              Transaction.Current.TransactionCompleted += new TransactionCompletedEventHandler(TransactionCompleted);
              // Do it in SQL
              Connection.Open();
              for (int i = 0; i < 150; i++)
              {
                Param.Value = "Part of Work A at " + DateTime.Now.ToString("u") + i;
                Command.ExecuteNonQuery();
                System.Threading.Thread.Sleep(100);
                Console.WriteLine(i);
              }
              Connection.Close();
              // Complete
              TransScope.Complete();
            }
          }
          catch (ThreadAbortException ex)
          {
            Debug.WriteLine("abort() called:\n" + ex.ToString());
            if (ex.ExceptionState is string && ex.ExceptionState as string == _sTIMED_OUT)
            {
              Debug.WriteLine("Calling ResetAbort()");
              Thread.ResetAbort(); // essential, otherwise this re-throws and actually kills the thread
              // Do your timeout recovery stuff here
            }
          }
        }
    

    You can also refer this link: http://social.msdn.microsoft.com/forums/en-US/adodotnetdataproviders/thread/6afa7c42-8286-48e8-b3fd-be5de574b611/

    @alasdaircs's idea is good!

    Have a nice day.


    Alan Chen[MSFT]
    MSDN Community Support | Feedback to us
    Get or Request Code Sample from Microsoft
    Please remember to mark the replies as answers if they help and unmark them if they provide no help.

    Monday, March 14, 2011 7:46 AM
    Moderator
  • Hi David,

    I am writing to check the status of the issue on your side.  Would you mind letting us know the result of the suggestions? 
     
    If you need further assistance, please feel free to let me know.   I will be more than happy to be of assistance.

    Have a nice day.
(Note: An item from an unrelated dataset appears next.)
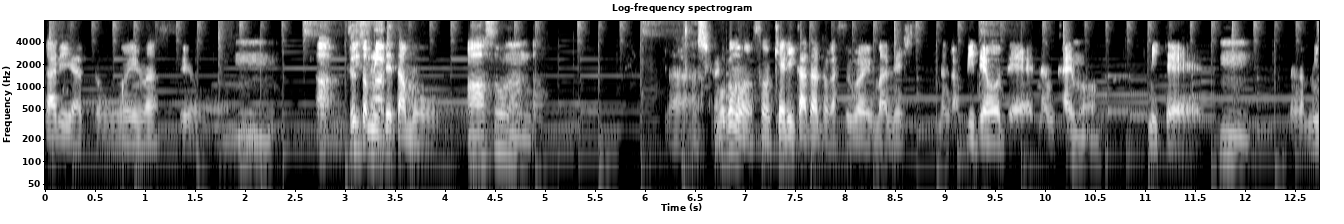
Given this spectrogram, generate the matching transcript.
二人やと思いますよ。うんあずっと見てたもん。あそうなんだ。なあ確かに。僕もその蹴り方とかすごい真似しなんかビデオで何回も見て、うん。なんか見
    Alan Chen[MSFT]
    MSDN Community Support | Feedback to us
    Get or Request Code Sample from Microsoft
    Please remember to mark the replies as answers if they help and unmark them if they provide no help.

    Sunday, March 20, 2011 6:27 AM
    Moderator